WASHINGTON — As the governor’s office and Republicans in the Legislature jockeyed unsuccessfully to resolve a budget battle before a government shutdown took effect last night, Minnesota’s Congressional delegation has had no choice but to watch helplessly.
Members of Congress have no influence in state budgetary negotiations, outside of voicing their support for one side or the other. That’s what Rep. Betty McCollum did last week when she included a note about the shutdown in an email newsletter to her constituents.
“I know that Governor Dayton has heard clearly from Minnesotans that a balanced mix of cuts and revenue increases is necessary to reach a budget solution,” she wrote. “Now it’s time for Republican leaders to join the Governor in the middle to reach a compromise for the good of all Minnesotans.”
A spokeswoman in McCollum’s office said the amount of constituent calls and letters on the shutdown issue has decreased since the message, though they have received messages of support for the governor’s agenda.
Rep. Chip Cravaack has held two town halls in his district this week (with a third tonight), but his office said he’s received few questions on the state budget. When the office does receive calls from constituents, staffers work to put them in touch with their state representatives, a spokesman said.
Keith Ellison’s office has received calls on everything from concerns over state health benefits to questions about what the Congressman can do to influence budget negotiations. The office expects those calls to change as the shutdown draws on, as individuals begin looking to access federal assistance in lieu of state programs.
Rep. Michele Bachmann’s office is directing constituents with federal problems or casework concerns to their district offices in Woodbury and Waite Park. But beyond that, there isn’t much else she, or anyone else in Congress, can do to help fix the state’s budget problems.
Battles brewing nationally
The tenor between local and national politicians on their respective budgetary battles are strikingly similar, and the entrenchment between Minnesota Republicans and Democrats could be an indication of what we’ll see for this month’s debt limit debate in Washington.
Congressional Republicans and the Obama administration have spent months negotiating a debt reduction package to go along with an increase in the country’s $14.3 trillion debt limit, with a deadline of Aug. 2. Republicans, like on the state level, have vowed not to raise taxes and are seeking cuts greater than the increase in the debt, which could top $2 trillion. Democrats have said such cuts are too dramatic and would damage important government services; many are seeking top-tier tax increases as part of a final debt increase deal.
Last week, the top Republican involved with negotiations, House Majority Leader Eric Cantor, withdrew from talks with Vice President Joe Biden, saying they’d reached an impasse that could only be solved by President Barack Obama and Speaker John Boehner.
At a Wednesday press conference, Obama went on the offensive, saying the proposed Republican cuts would mean less money for medical research, food safety inspectors and the weather service and would force seniors to pay more for Medicare.
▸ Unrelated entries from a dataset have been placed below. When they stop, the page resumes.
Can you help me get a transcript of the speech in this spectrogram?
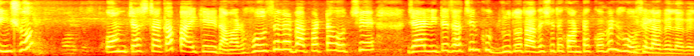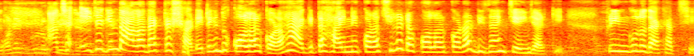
তিনশো পঞ্চাশ টাকা। পাইকারি দাম। আর হোলসেলের ব্যাপারটা হচ্ছে যারা নিতে যাচ্ছেন খুব দ্রুত তাদের সাথে কন্ট্যাক্ট করবেন হোলসেল অ্যাভেলেবেল আচ্ছা এইটা কিন্তু আলাদা একটা শার্ট এটা কিন্তু কলার করা। হ্যাঁ আগেটা হাই নেক করা ছিল এটা কলার করা ডিজাইন চেঞ্জ আর কি। প্রিন্টগুলো দেখাচ্ছি।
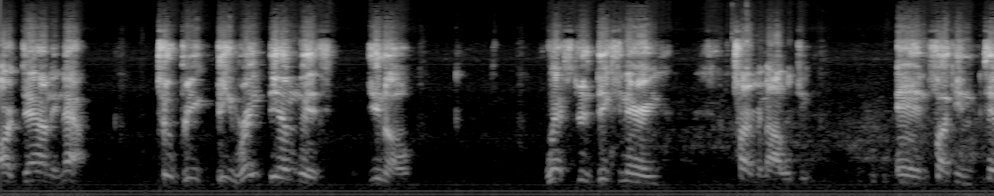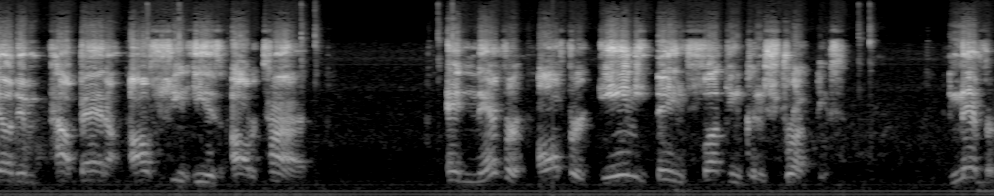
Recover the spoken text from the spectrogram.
are down and out. To be, berate them with, you know, Webster's dictionary terminology and fucking tell them how bad all shit is all the time and never offer anything fucking constructive. Never.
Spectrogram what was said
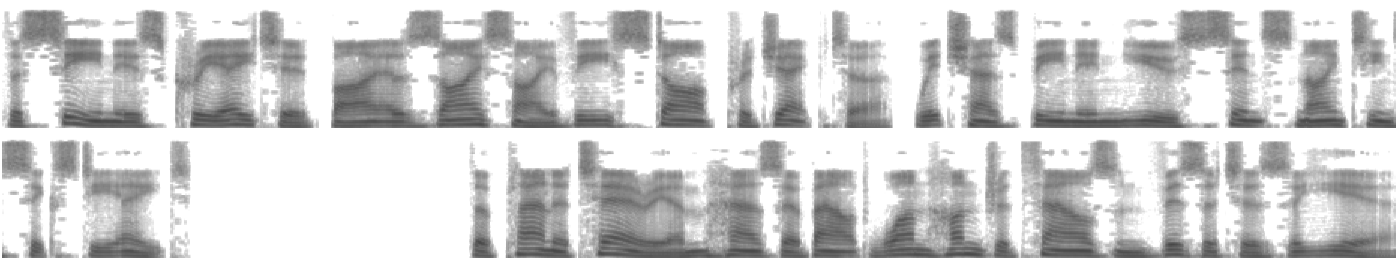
The scene is created by a Zeiss IV star projector, which has been in use since 1968. The planetarium has about 100,000 visitors a year.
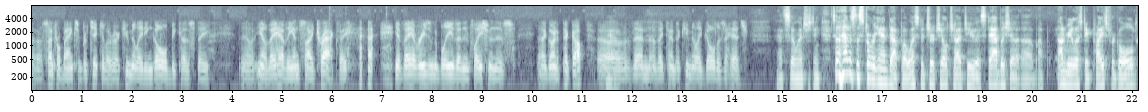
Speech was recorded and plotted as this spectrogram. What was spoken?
uh, central banks in particular are accumulating gold because they, uh, you know, they have the inside track. They, if they have reason to believe that inflation is uh, going to pick up, uh, yeah. then uh, they tend to accumulate gold as a hedge. That's so interesting. So, how does the story end up? Uh, Winston Churchill tried to establish a, a, a unrealistic price for gold.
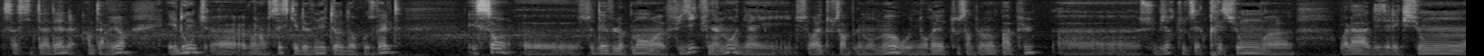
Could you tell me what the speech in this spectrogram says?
sa citadelle intérieure. Et donc voilà, on sait ce qui est devenu Theodore Roosevelt. Et sans ce développement physique, finalement, eh bien, il serait tout simplement mort ou il n'aurait tout simplement pas pu subir toute cette pression, voilà, des élections,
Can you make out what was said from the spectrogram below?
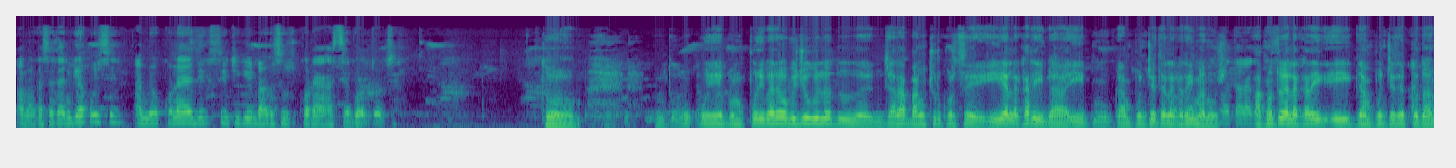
আমার কাছে তাই গিয়া কইছে আমি ওখানে দেখছি ঠিকই বাংসুর করা আছে ঘর দরজা। তো পরিবারের অভিযোগ হলো যারা ভাঙচুর করছে এই এলাকারই বা এই গ্রাম পঞ্চায়েত এলাকারই মানুষ। আপনি তো এলাকার এই- গ্রাম পঞ্চায়েতের প্রধান।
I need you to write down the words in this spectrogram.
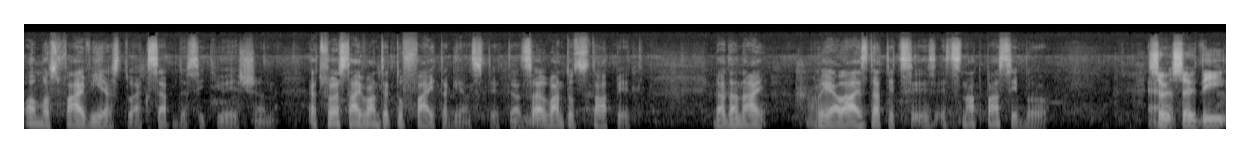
almost five years to accept the situation. At first, I wanted to fight against it. That's I wanted to stop it. But then I realized that it's it's it's not possible. So, And- so the,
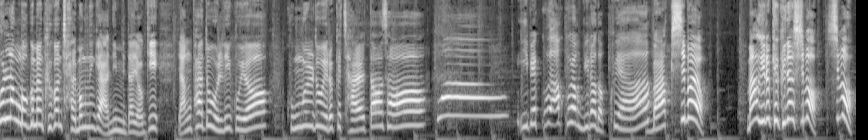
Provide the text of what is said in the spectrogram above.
홀랑 먹으면 그건 잘 먹는 게 아닙니다. 여기 양파도 올리고요. 국물도 이렇게 잘 떠서 와 입에 꾸역꾸역 밀어 넣고요. 막 씹어요. 막 이렇게 그냥 씹어. 씹어.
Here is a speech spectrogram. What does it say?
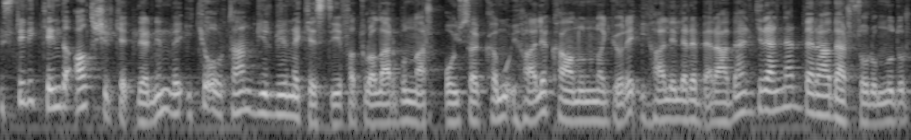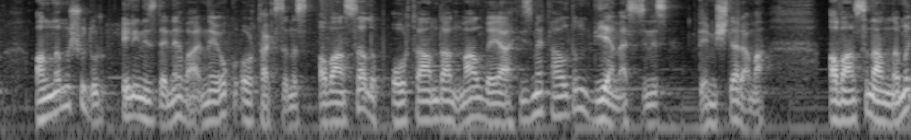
Üstelik kendi alt şirketlerinin ve iki ortağın birbirine kestiği faturalar bunlar. Oysa kamu ihale kanununa göre ihalelere beraber girenler beraber sorumludur. Anlamı şudur, elinizde ne var ne yok ortaksınız. Avansı alıp ortağımdan mal veya hizmet aldım diyemezsiniz demişler ama. Avansın anlamı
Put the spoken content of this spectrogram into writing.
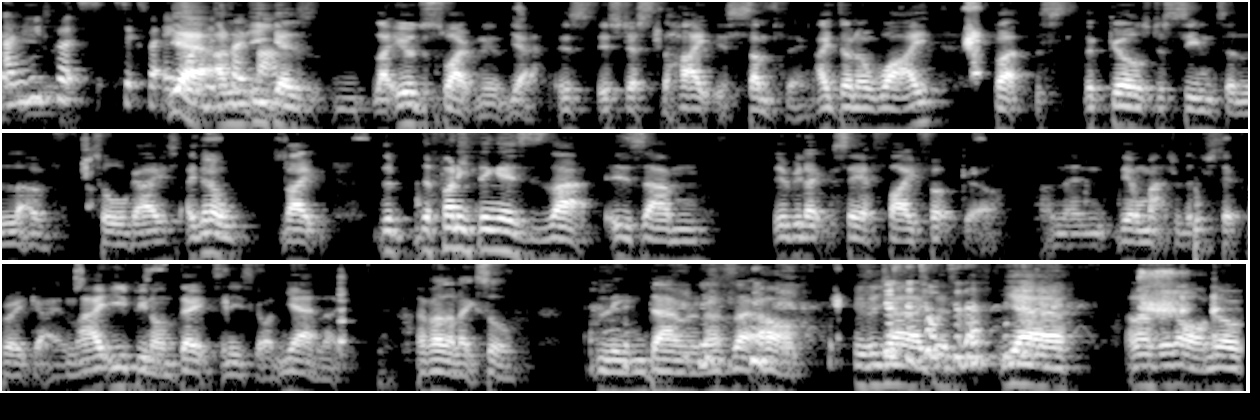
Like, and he puts six foot eight yeah, on and his profile. he gets like he'll just swipe and he'll, yeah, it's it's just the height is something. I don't know why, but the girls just seem to love tall guys. I don't know, like the the funny thing is, is that is um it'd be like say a five foot girl, and then they'll match with a six foot eight guy, and like, he's been on dates and he's gone yeah, like I've had to like sort of lean down, and I was like oh, he's like, Just yeah, I talk to them. yeah. And I was like, oh no,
He proposed raising taxes on “millionaires and billionaires; [and end] tax breaks for oil companies and hedge fund managers and corporate jet owners.”
“I think it would be hard for the Republicans to stand there and say that the tax break for corporate jets is sufficiently important that we’re not willing to come to the table and get a deal done,” he said. “My expectation is that they’ll do the responsible thing.”
Boehner responded with a statement similar to that coming from Minnesota Republicans: there are not enough votes in the legislative branch to pass tax increases.
“A debt limit increase can only pass the House if it includes spending cuts larger than the debt limit increase; includes reforms to hold down spending in the future; and is free from tax hikes,” he said. “If the president embraces a measure that meets these tests, he has my word that the House will act on it. Anything less cannot pass the House.”
Congress has never failed to pass such a debt limit increase on time. Credit agencies have said a failure to do so will hurt the country’s credit rating, and everyone from the Federal Reserve to the Chamber of Commerce have warned of the ill effects it would have on the U.S. economy.
Besides just the debt limit, Congress and the president need to agree on a budget for the 2012 fiscal year before October or they risk a federal government shutdown. Budget plans proposed by Obama and Congressional Republicans are dramatically different, and if the debate over the 2011 budget is any indication, finding a compromise will be a long, difficult process.
The federal government came precariously close to shutting down in April before a last minute deal between Obama and Boehner that cut $78.5 billion in spending during the 2011 budget year. Congress approved the agreement, but only after more than six months of stopgap spending provisions that funded the country during the budget debate.
While the final agreement eventually passed, it did so despite bipartisan opposition. More than 100 Democrats voted against it, along with 59 Republicans, some saying the budget didn’t cut deeply enough, including Bachmann and Cravaack.
So the partisan trench is deep in Minnesota — and it could be deeper still in Washington.
Devin Henry can be reached at firstname.lastname@example.org.